Exercise aim >>
Please restate the records that follow word for word, omitting any images.

Task inputs >>

------------------------------------------------

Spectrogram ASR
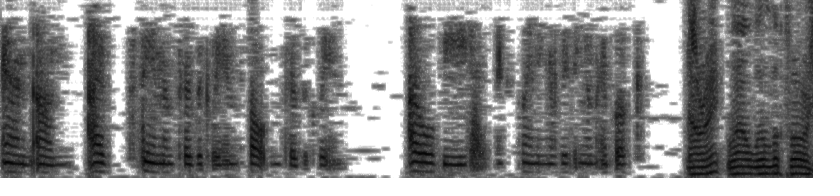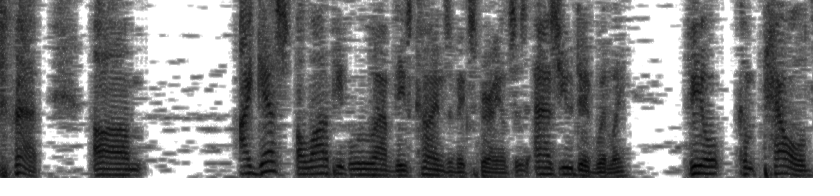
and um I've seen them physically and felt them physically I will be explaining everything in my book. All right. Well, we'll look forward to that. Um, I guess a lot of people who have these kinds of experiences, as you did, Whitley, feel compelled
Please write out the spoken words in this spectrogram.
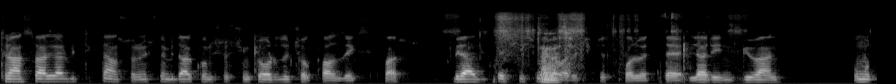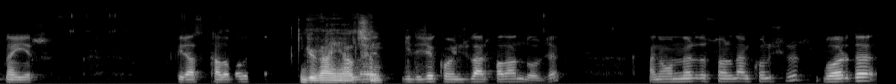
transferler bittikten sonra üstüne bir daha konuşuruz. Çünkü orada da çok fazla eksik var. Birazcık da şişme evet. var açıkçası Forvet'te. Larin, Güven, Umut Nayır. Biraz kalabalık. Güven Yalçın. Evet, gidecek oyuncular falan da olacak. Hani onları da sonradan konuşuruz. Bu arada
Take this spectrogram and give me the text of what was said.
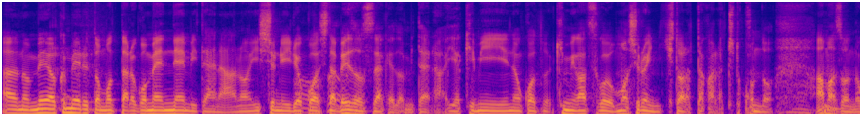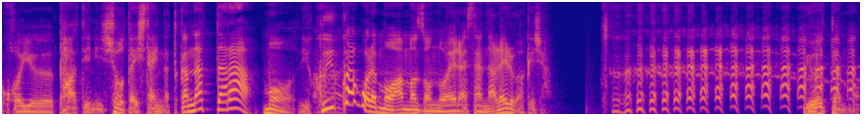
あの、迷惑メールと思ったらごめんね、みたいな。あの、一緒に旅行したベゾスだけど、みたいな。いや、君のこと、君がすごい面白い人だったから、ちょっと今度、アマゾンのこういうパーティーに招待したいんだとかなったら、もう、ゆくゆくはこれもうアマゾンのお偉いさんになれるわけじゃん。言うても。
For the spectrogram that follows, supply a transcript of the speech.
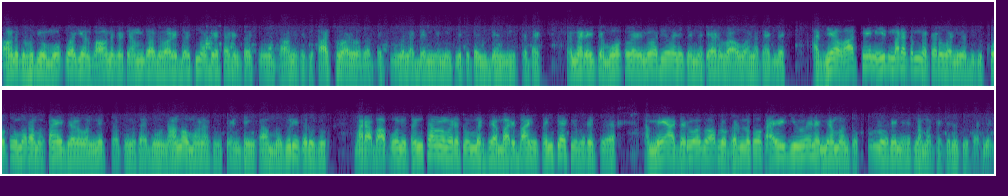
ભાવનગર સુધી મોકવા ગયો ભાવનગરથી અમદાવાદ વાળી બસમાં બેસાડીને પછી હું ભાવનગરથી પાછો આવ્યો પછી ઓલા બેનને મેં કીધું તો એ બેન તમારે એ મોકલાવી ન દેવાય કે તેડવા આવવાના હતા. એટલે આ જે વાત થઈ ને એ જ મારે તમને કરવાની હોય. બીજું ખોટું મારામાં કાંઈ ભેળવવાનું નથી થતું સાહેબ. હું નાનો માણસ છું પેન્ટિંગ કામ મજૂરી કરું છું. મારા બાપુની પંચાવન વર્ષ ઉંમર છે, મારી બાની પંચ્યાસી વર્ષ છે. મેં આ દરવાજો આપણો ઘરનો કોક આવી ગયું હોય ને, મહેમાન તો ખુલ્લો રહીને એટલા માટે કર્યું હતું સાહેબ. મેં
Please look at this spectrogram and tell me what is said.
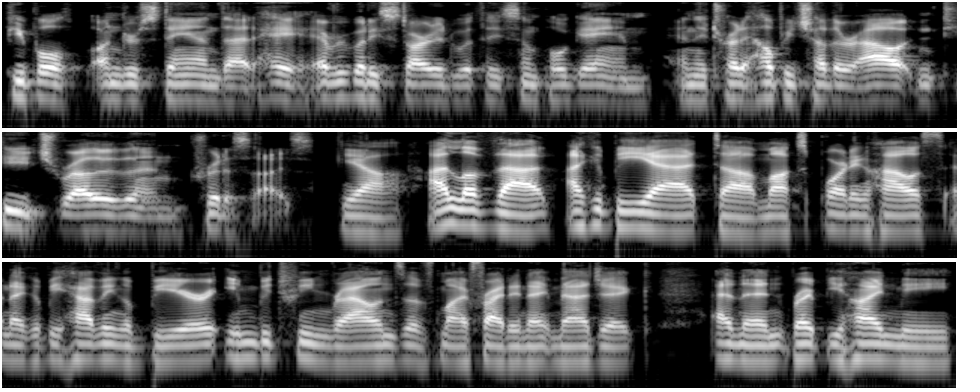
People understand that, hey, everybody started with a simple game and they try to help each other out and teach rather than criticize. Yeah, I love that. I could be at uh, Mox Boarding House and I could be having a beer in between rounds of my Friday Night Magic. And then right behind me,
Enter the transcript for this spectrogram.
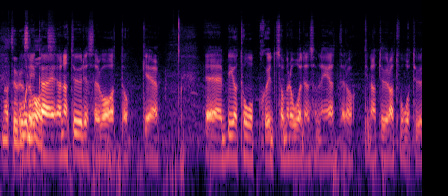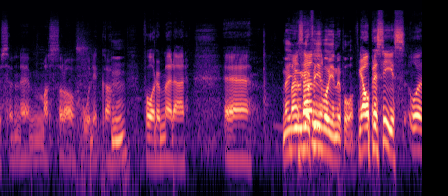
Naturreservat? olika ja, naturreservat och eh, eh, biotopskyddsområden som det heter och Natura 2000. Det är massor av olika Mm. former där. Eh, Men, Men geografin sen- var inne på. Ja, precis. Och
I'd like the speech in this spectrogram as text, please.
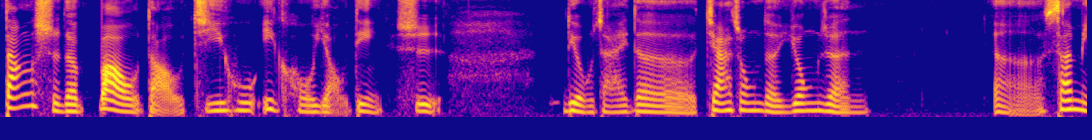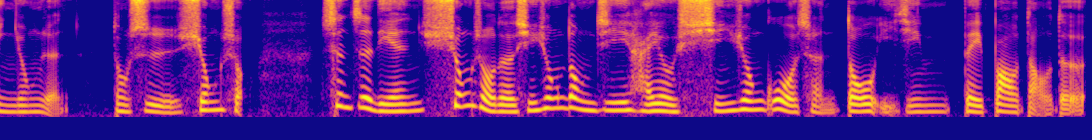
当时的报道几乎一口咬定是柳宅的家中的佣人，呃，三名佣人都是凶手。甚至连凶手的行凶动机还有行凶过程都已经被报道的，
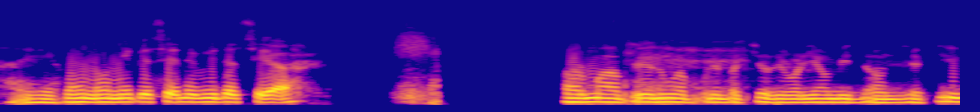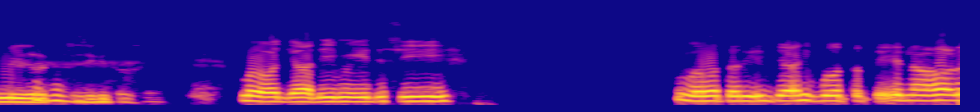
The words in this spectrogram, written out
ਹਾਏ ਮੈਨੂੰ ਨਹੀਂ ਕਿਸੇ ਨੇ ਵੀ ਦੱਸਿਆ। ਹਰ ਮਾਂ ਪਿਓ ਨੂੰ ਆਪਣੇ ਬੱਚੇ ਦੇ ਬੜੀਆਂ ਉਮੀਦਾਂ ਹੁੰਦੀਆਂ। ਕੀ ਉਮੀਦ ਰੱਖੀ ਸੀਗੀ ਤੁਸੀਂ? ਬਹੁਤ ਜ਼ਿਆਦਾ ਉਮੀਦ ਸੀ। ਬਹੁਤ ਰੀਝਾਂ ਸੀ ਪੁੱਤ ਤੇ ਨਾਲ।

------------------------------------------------

Reply to the exercise >>
Spectrogram ASR
and um I've seen them physically and felt them physically I will be explaining everything in my book. All right. Well, we'll look forward to that. Um, I guess a lot of people who have these kinds of experiences, as you did, Whitley, feel compelled
Please write out the spoken words in this spectrogram.
transferler bittikten sonra üstüne bir daha konuşuruz. Çünkü orada da çok fazla eksik var. Birazcık da şişme evet. var açıkçası Forvet'te. Larin, Güven, Umut Nayır. Biraz kalabalık. Güven Yalçın. Evet, gidecek oyuncular falan da olacak. Hani onları da sonradan konuşuruz. Bu arada
Take this spectrogram and give me the text of what was said.
あの、迷惑メールと思ったらごめんね、みたいな。あの、一緒に旅行したベゾスだけど、みたいな。いや、君のこと、君がすごい面白い人だったから、ちょっと今度、アマゾンのこういうパーティーに招待したいんだとかなったら、もう、ゆくゆくはこれもうアマゾンのお偉いさんになれるわけじゃん。言うても。
For the spectrogram that follows, supply a transcript of the speech.
ભાવનગર સુધી મોકવા ગયો ભાવનગરથી અમદાવાદ વાળી બસમાં બેસાડીને પછી હું ભાવનગરથી પાછો આવ્યો પછી ઓલા બેનને મેં કીધું તો એ બેન તમારે એ મોકલાવી ન દેવાય કે તેડવા આવવાના હતા. એટલે આ જે વાત થઈ ને એ જ મારે તમને કરવાની હોય. બીજું ખોટું મારામાં કાંઈ ભેળવવાનું નથી થતું સાહેબ. હું નાનો માણસ છું પેન્ટિંગ કામ મજૂરી કરું છું. મારા બાપુની પંચાવન વર્ષ ઉંમર છે, મારી બાની પંચ્યાસી વર્ષ છે. મેં આ દરવાજો આપણો ઘરનો કોક આવી ગયું હોય ને, મહેમાન તો ખુલ્લો રહીને એટલા માટે કર્યું હતું સાહેબ. મેં
Please look at this spectrogram and tell me what is said.
People understand that, hey, everybody started with a simple game and they try to help each other out and teach rather than criticize. Yeah, I love that. I could be at uh, Mox Boarding House and I could be having a beer in between rounds of my Friday Night Magic. And then right behind me,
Enter the transcript for this spectrogram.
Naturreservat? olika ja, naturreservat och eh, eh, biotopskyddsområden som det heter och Natura 2000. Det är massor av olika Mm. former där. Eh, Men, Men geografin sen- var inne på. Ja, precis. Och
I'd like the speech in this spectrogram as text, please.
当时的报道几乎一口咬定是柳宅的家中的佣人，呃，三名佣人都是凶手。甚至连凶手的行凶动机还有行凶过程都已经被报道的，
The words in this spectrogram, written out
ਹਾਏ ਮੈਨੂੰ ਨਹੀਂ ਕਿਸੇ ਨੇ ਵੀ ਦੱਸਿਆ। ਹਰ ਮਾਂ ਪਿਓ ਨੂੰ ਆਪਣੇ ਬੱਚੇ ਦੇ ਬੜੀਆਂ ਉਮੀਦਾਂ ਹੁੰਦੀਆਂ। ਕੀ ਉਮੀਦ ਰੱਖੀ ਸੀਗੀ ਤੁਸੀਂ? ਬਹੁਤ ਜ਼ਿਆਦਾ ਉਮੀਦ ਸੀ। ਬਹੁਤ ਰੀਝਾਂ ਸੀ ਪੁੱਤ ਤੇ ਨਾਲ।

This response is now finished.